§ **Exercise requirements**
The material below is to be copied exactly from the line with "Extract the words" up to and including the line with "Help me transcribe", with nothing else kept and no pictures.

§ **Given records**
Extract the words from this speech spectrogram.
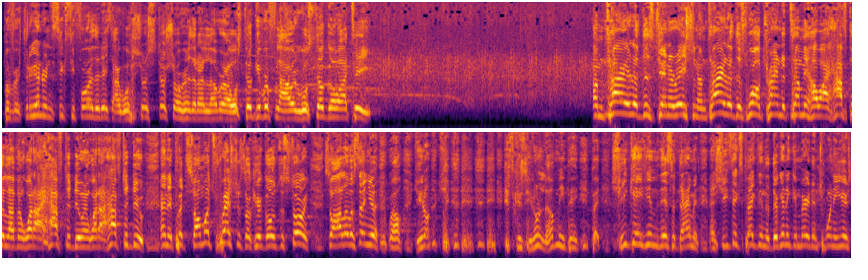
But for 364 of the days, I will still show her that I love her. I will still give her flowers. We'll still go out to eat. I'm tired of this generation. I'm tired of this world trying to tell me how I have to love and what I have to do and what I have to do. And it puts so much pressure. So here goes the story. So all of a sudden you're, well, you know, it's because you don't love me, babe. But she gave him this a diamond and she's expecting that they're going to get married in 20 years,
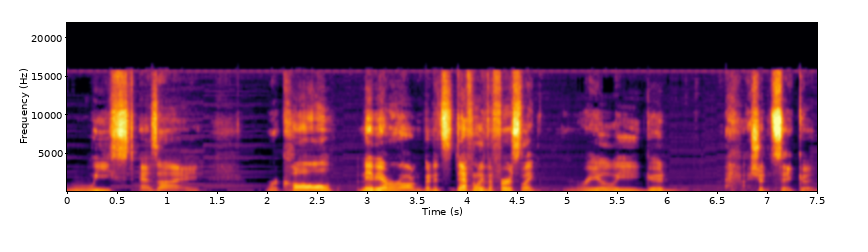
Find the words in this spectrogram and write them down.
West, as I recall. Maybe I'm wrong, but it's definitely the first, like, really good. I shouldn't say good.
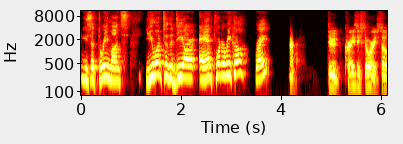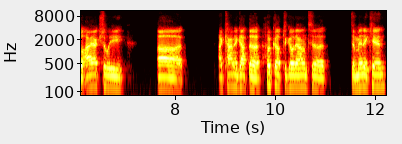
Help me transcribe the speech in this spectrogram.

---

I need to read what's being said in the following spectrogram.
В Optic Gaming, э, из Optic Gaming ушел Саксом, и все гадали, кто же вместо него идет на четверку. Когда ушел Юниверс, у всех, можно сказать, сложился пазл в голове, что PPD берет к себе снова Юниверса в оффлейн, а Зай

§ **Result for this exercise**
Extract the words from this speech spectrogram.
But for 364 of the days, I will still show her that I love her. I will still give her flowers. We'll still go out to eat. I'm tired of this generation. I'm tired of this world trying to tell me how I have to love and what I have to do and what I have to do. And it puts so much pressure. So here goes the story. So all of a sudden you're, well, you know, it's because you don't love me, babe. But she gave him this a diamond and she's expecting that they're going to get married in 20 years,
Find the words in this spectrogram and write them down.
West, as I recall. Maybe I'm wrong, but it's definitely the first, like, really good. I shouldn't say good.
Help me transcribe the speech in this spectrogram.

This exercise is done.